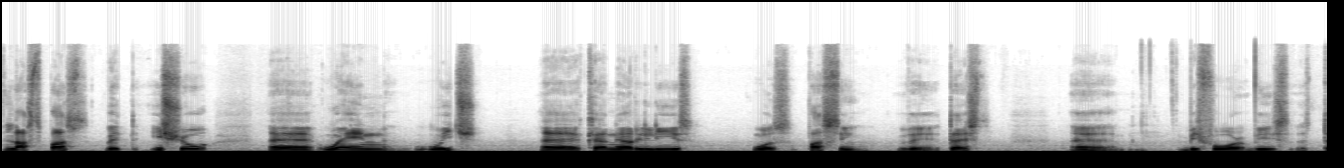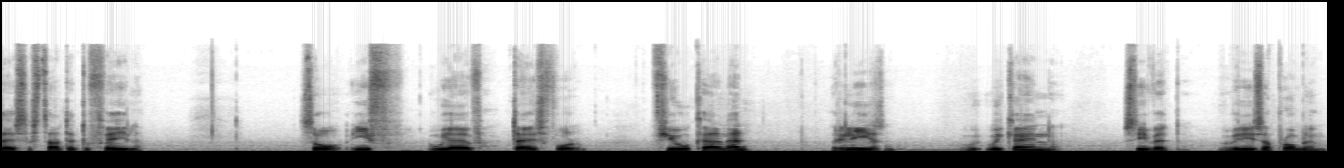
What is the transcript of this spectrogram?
last pass that issue uh, when which uh, kernel release was passing the test uh, before this test started to fail. So if we have test for few kernel release we can see that there is a problem.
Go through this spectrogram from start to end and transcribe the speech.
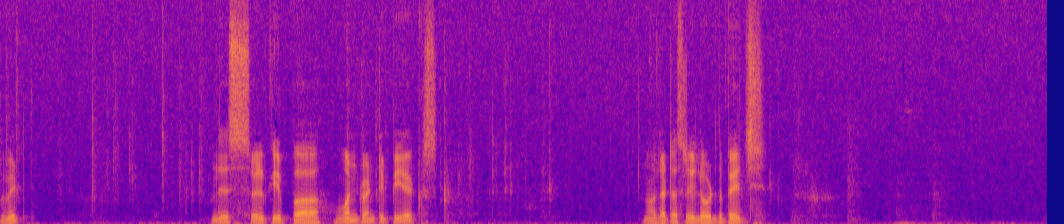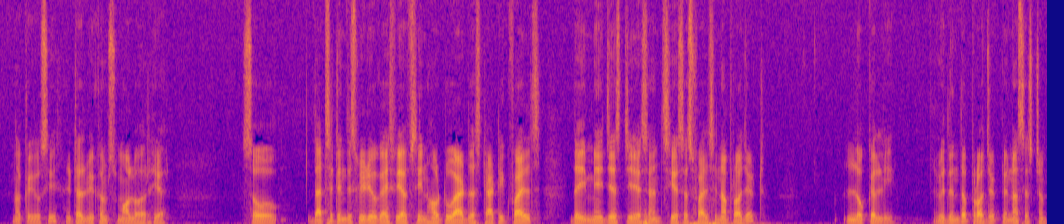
Width this will keep uh, 120 px now let us reload the page. Okay you see it has become small over here. So that's it in this video guys. We have seen how to add the static files the images JS and CSS files in a project locally within the project in a system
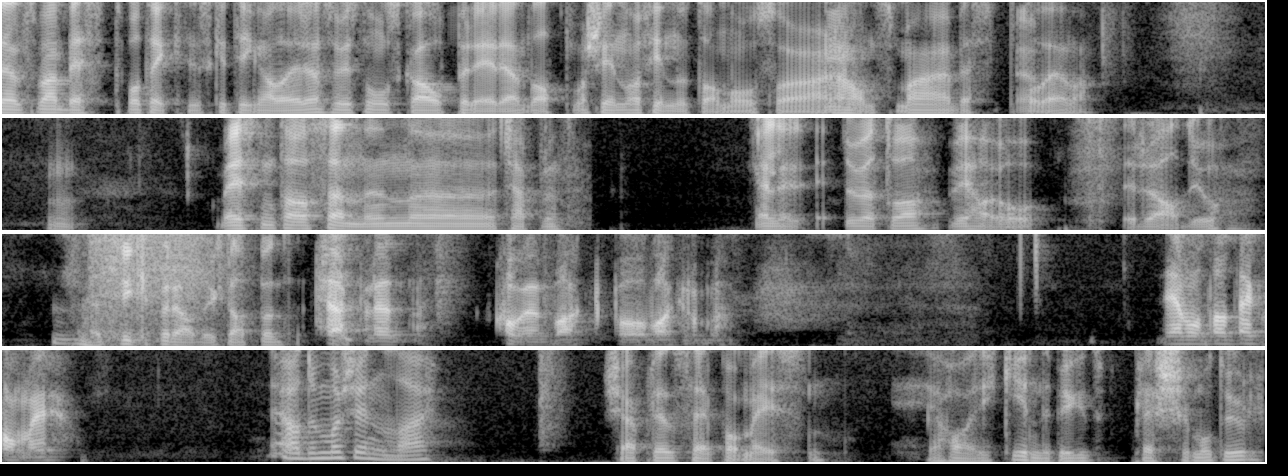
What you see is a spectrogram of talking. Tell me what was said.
den som er best på tekniske ting av dere. Så hvis noen skal operere en datamaskin og finne ut av noe, så er det han som er best på det, da. Mason, ta og send inn uh, Chaplin. Eller, du vet hva, vi har jo radio. Jeg trykker på radioknappen. Chaplin kommer bak på bakrommet. Det er at jeg kommer. Ja, du må skynde deg. Chaplin ser på Mason. Jeg har ikke innebygd pleasure-modul.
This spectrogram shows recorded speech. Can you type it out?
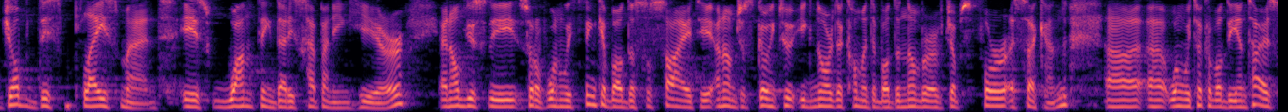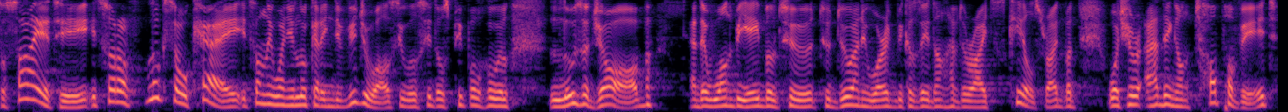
job displacement is one thing that is happening here. And obviously, sort of when we think about the society, and I'm just going to ignore the comment about the number of jobs for a second. Uh, uh, when we talk about the entire society, it sort of looks okay. It's only when you look at individuals, you will see those people who will lose a job and they won't be able to to do any work because they don't have the right skills, right? But what you're adding on top of it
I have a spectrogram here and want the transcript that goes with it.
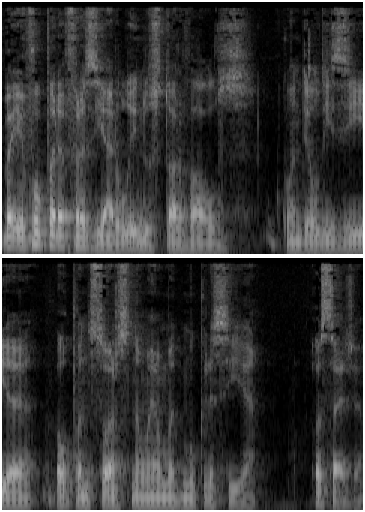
Bem, eu vou parafrasear o Linus Torvalds quando ele dizia open source não é uma democracia. Ou seja,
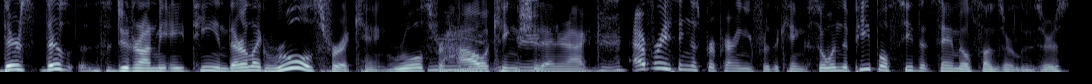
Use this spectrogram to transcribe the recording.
there's there's this is deuteronomy 18 there are like rules for a king rules for how a king should Mm-hmm. interact everything is preparing you for the king so when the people see that samuel's sons are losers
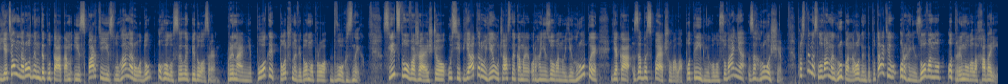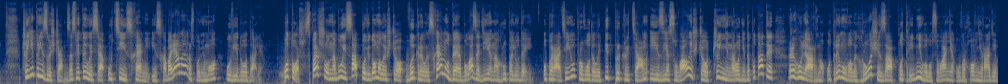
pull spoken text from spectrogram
П'ятьом народним депутатам із партії Слуга народу оголосили підозри. Принаймні, поки точно відомо про двох з них. Слідство вважає, що усі п'ятеро є учасниками організованої групи, яка забезпечувала потрібні голосування за гроші. Простими словами, група народних депутатів організовано отримувала хабарі. Чиї прізвища засвітилися у цій схемі із хабарями, розповімо у відео далі. Отож, спершу НАБУ і САП повідомили, що викрили схему, де була задіяна група людей. Операцію проводили під прикриттям і з'ясували, що чинні народні депутати регулярно отримували гроші за потрібні голосування у Верховній Раді.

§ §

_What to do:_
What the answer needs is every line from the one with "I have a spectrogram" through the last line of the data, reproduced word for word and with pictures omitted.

_Task answer:_
I have a spectrogram here and want the transcript that goes with it.
Bem, eu vou parafrasear o Linus Torvalds quando ele dizia open source não é uma democracia. Ou seja,
Use this spectrogram to transcribe the recording.
there's there's this is deuteronomy 18 there are like rules for a king rules for how a king should Mm-hmm. interact everything is preparing you for the king so when the people see that samuel's sons are losers
pull spoken text from spectrogram
П'ятьом народним депутатам із партії Слуга народу оголосили підозри. Принаймні, поки точно відомо про двох з них. Слідство вважає, що усі п'ятеро є учасниками організованої групи, яка забезпечувала потрібні голосування за гроші. Простими словами, група народних депутатів організовано отримувала хабарі. Чиї прізвища засвітилися у цій схемі із хабарями, розповімо у відео далі. Отож, спершу НАБУ і САП повідомили, що викрили схему, де була задіяна група людей. Операцію проводили під прикриттям і з'ясували, що чинні народні депутати регулярно отримували гроші за потрібні голосування у Верховній Раді.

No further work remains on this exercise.